Life is mostly froth and bubble. Two things stand like stone. Kindness in another’s trouble. Courage in your own.

What are the most important things do you think a young entrepreneur should focus on?

Identify what you want to do. Learn everything you can about that area – but don’t just think, act – jump in as soon as you can and learn as you go. Don’t be afraid of anything, there is nothing that the world can do to you. Once set on your course stay the distance. You don’t know if the race is 1500 metres or a marathon, and you won’t know until you reach the finish line, so never, ever give up.

Who, and what do you attribute your achievements to? Why?

A number of things. When I was 17, I said I would read 2 books a week for the rest of my life – I still do to this day – so I have a lot of knowledge to draw on in there. Secondly I love looking at the lives of famous people and emulating them – (Winston) Churchill stands out among them – get his biography and read it several times and you will see how important it is to keep going.

Read as many things that you can get your hands on that edify or educate you – don’t read trash unless you want to just chill out on the beach – read stuff that teaches you something, keep looking – keep learning, and most of all, keep a happy disposition.

There is only one journey in life – you are on it – if you don’t enjoy it, then your life is worthless. You get given one gift in this world and one gift only – and that’s the gift of life – no matter what circumstances you start off in life, you have this precious thing in your hands that you are allowed to do whatever you want with.

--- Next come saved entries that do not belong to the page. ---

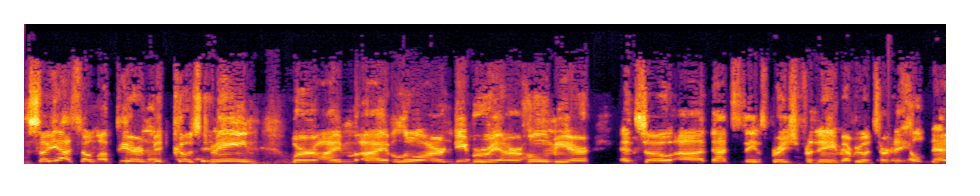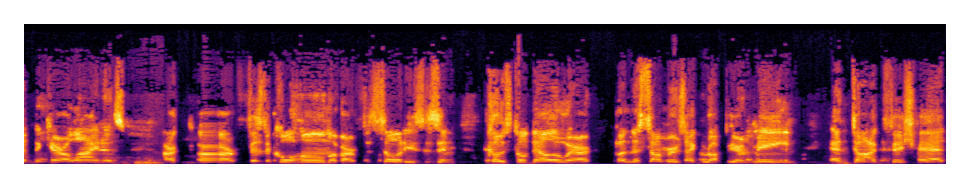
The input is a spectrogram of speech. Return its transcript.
So yeah, so I'm up here in Mid Coast, Maine, where I'm. I have a little R and D brewery at our home here, and so uh, that's the inspiration for the name. Everyone's heard of Hilton Head in the Carolinas. Our, our physical home of our facilities is in coastal Delaware, but in the summers I grew up here in Maine, and Dogfish Head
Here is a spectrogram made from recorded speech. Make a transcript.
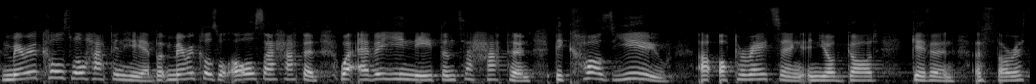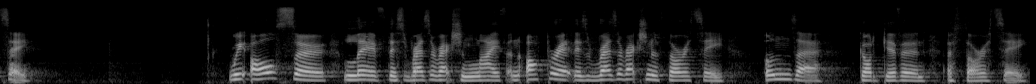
Miracles will happen here, but miracles will also happen wherever you need them to happen because you are operating in your God given authority. We also live this resurrection life and operate this resurrection authority under God given authority.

Gavin Crombie is the author of the best-selling business book “The Way of the Dragon: A Guide for Australians Doing Business in China“, which is currently used in more than 15 MBA programs around the world as course material.

Click here to learn more about Gavin Crombie.